BEGIN Information shown
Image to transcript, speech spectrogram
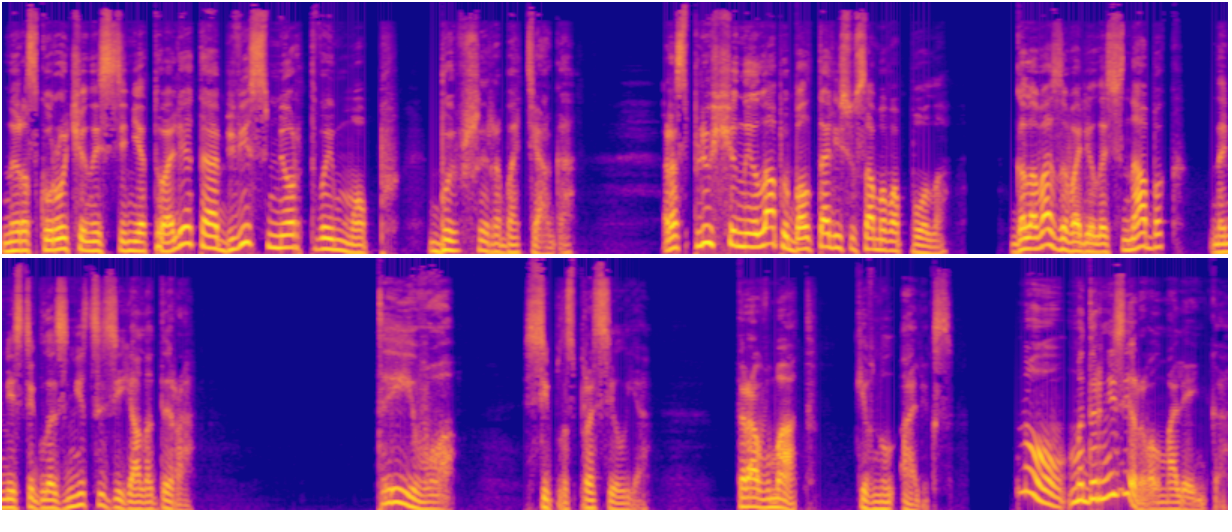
На раскуроченной стене туалета обвис мертвый моп, бывший работяга. Расплющенные лапы болтались у самого пола. Голова завалилась на бок, на месте глазницы зияла дыра. «Ты его?» — сипло спросил я. «Травмат», — кивнул Алекс. «Ну, модернизировал маленько.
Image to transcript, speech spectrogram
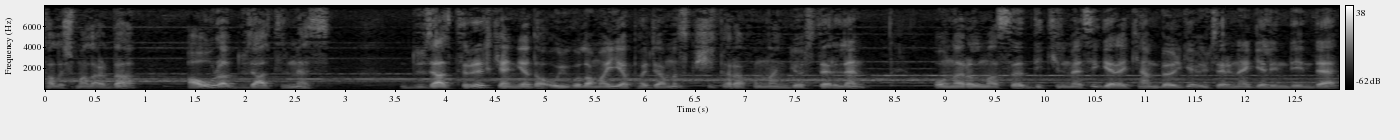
çalışmalarda aura düzeltilmez. Düzeltirirken ya da uygulamayı yapacağımız kişi tarafından gösterilen onarılması, dikilmesi gereken bölge üzerine gelindiğinde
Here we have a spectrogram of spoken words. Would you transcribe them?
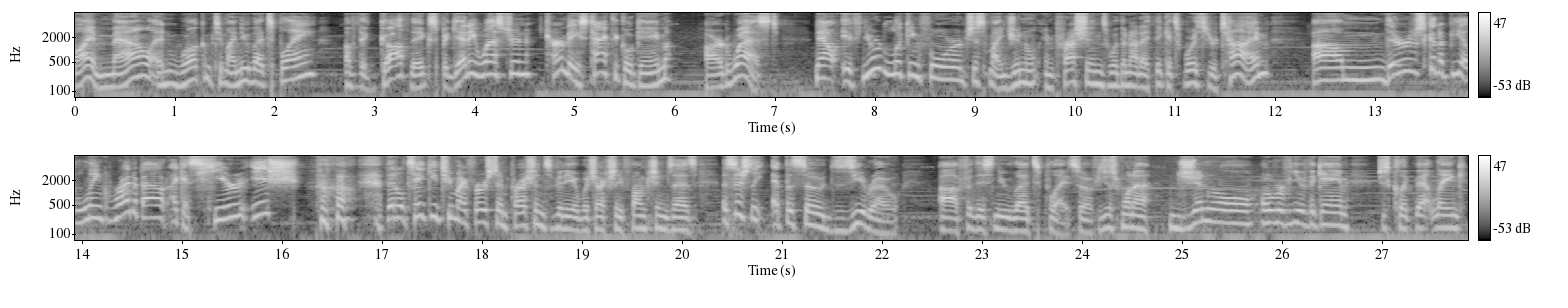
I am Mal, and welcome to my new Let's Play of the Gothic Spaghetti Western turn-based tactical game, Hard West. Now, if you're looking for just my general impressions, whether or not I think it's worth your time, um, there's gonna be a link right about, I guess, here-ish, that'll take you to my first impressions video, which actually functions as essentially episode zero uh, for this new Let's Play. So if you just want a general overview of the game, just click that link.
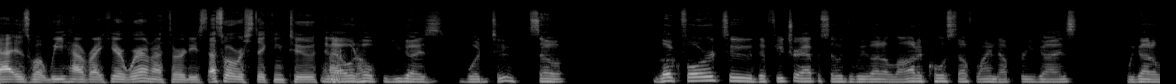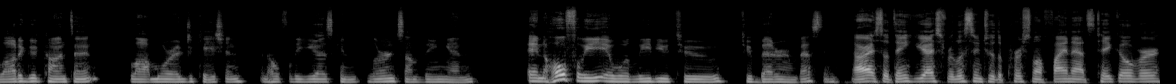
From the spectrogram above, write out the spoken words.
that is what we have right here. We're in our 30s. That's what we're sticking to. And I would hope you guys would too. So look forward to the future episodes. We got a lot of cool stuff lined up for you guys. We got a lot of good content, a lot more education, and hopefully you guys can learn something and and hopefully it will lead you to to better investing. All right, so thank you guys for listening to the Personal Finance Takeover.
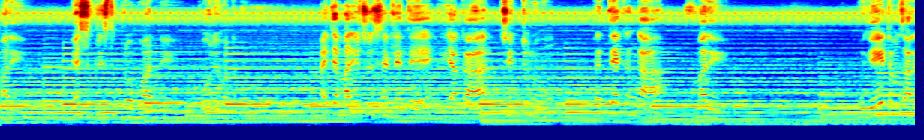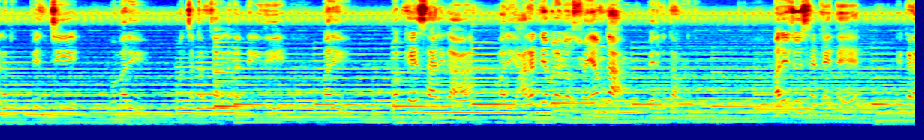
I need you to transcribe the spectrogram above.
మరి యేసుక్రీస్తు ప్రభు వారిని అయితే మరియు చూసినట్లయితే ఈ యొక్క చెట్టును ప్రత్యేకంగా మరి వేయటం జరగదు. పెంచి మరి ఉంచటం జరగదండి. ఇది మరి ఒకేసారిగా మరి అరణ్యములలో స్వయంగా పెరుగుతా ఉంటుంది మరి చూసినట్లయితే ఇక్కడ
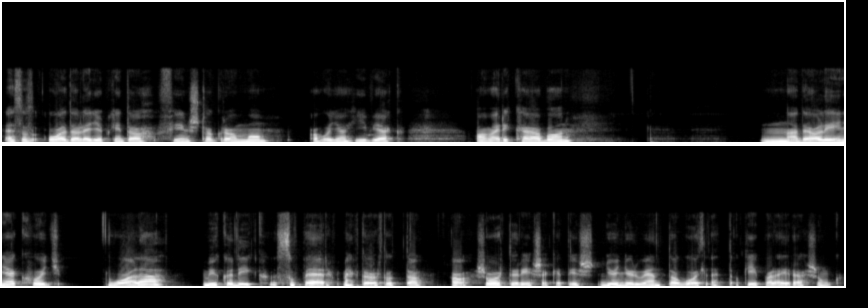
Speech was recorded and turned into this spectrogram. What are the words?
Ez az oldal egyébként a Finstagramon, ahogyan hívják Amerikában. Na de a lényeg, hogy voilà, működik, szuper, megtartotta a sortöréseket, és gyönyörűen tagolt lett a képaleírásunk.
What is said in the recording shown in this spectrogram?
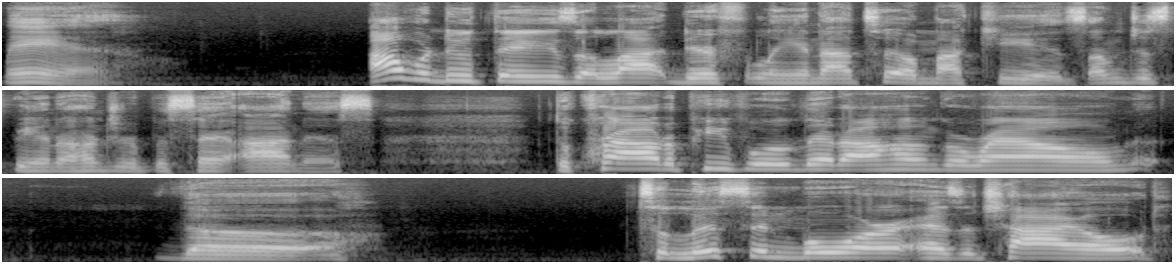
man, I would do things a lot differently. And I tell my kids, I'm just being 100% honest. The crowd of people that I hung around, the to listen more as a child,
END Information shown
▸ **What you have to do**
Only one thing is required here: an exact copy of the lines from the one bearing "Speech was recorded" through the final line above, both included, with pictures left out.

▸ **Response**
Speech was recorded and turned into this spectrogram. What are the words?
Ez az oldal egyébként a Finstagramon, ahogyan hívják Amerikában. Na de a lényeg, hogy voilà, működik, szuper, megtartotta a sortöréseket, és gyönyörűen tagolt lett a képaleírásunk.
What is said in the recording shown in this spectrogram?
man, I would do things a lot differently. And I tell my kids, I'm just being 100% honest. The crowd of people that I hung around, the to listen more as a child,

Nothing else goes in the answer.